Laughing While Black in Napa Valley

laughing while black

 

A Group Of Women Made Headlines For Laughing While Black

Last August 11 women of the Sistahs on the Reading Edge Book Club decided to take a train touring Napa Valley wineries. The women were thrown off the train for laughing loudly. Immediately, the hashtag #LaughingWhileBlack went viral on Twitter and accusations flew about racial bias. What also followed was a lawsuit claiming millions of dollars in damages.

The women, 10 Black and 1 White, have settled the case in mediation and now want to move on from the ordeal.

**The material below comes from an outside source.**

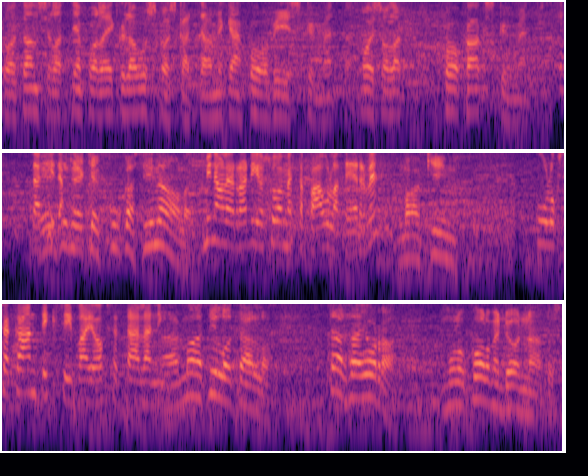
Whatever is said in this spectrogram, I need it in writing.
Tuo tanssilattien puolella ei kyllä uskoisikaan, että tämä on mikään K50. Voisi olla K20. Tai siitä. Ensinnäkin, kuka sinä olet? Minä olen Radio Suomesta Paula Terve. Mä oon Kim. Kuuluuko sä kantiksi vai onko sä täällä? Niin... Ää, Mä oon silloin tällöin. Täällä saa jora. Mulla on kolme donnaa tossa.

Can you imagine you and your girlfriends being escorted off a train for laughing too loud? I can recall several times when my girlfriends and I were laughing loud – super loud – at a restaurant or event. We were having so much fun to the point other people would come over to ask if they could join us!

Not so much in this case. Two of the women lost their jobs as a result of the incident. The group sought $11 million ($1 million for each woman) for damages.

One of the women, Lisa Johnson, is an author and life coach from Antioch, California. She says that news of the settlement has caused people to spew racially charged comments at the book club. One post read: “Good ole ghetto behavior – have you no shame? Can’t you control yourselves?”

So, the conversation becomes how we control our biases – because we all have them. The Napa Valley Wine Train stated it was not a racial bias but “acute insensitivity” that caused them to put the women off the train.

Is that even a real thing? It’s more about common sense and using sensitivity to approach situations we are not familiar with. Acting out of ignorance only fosters more ignorance.

Could there have been another way to handle that situation on the train? I’m sure that it was. In hindsight, we can only hope that the Napa Valley Wine Train has learned a lesson and this will not have to happen to any other group.

 

Archuleta Chisolm

Senior Writer

Archuleta is a brave soul without wings. She is a self-published author of three books, poet, freelancer, speaker, pen junkie, and U.S. Army veteran. She has a passion for encouraging women to be the best version of themselves. Made in Kansas City, Living in Houston.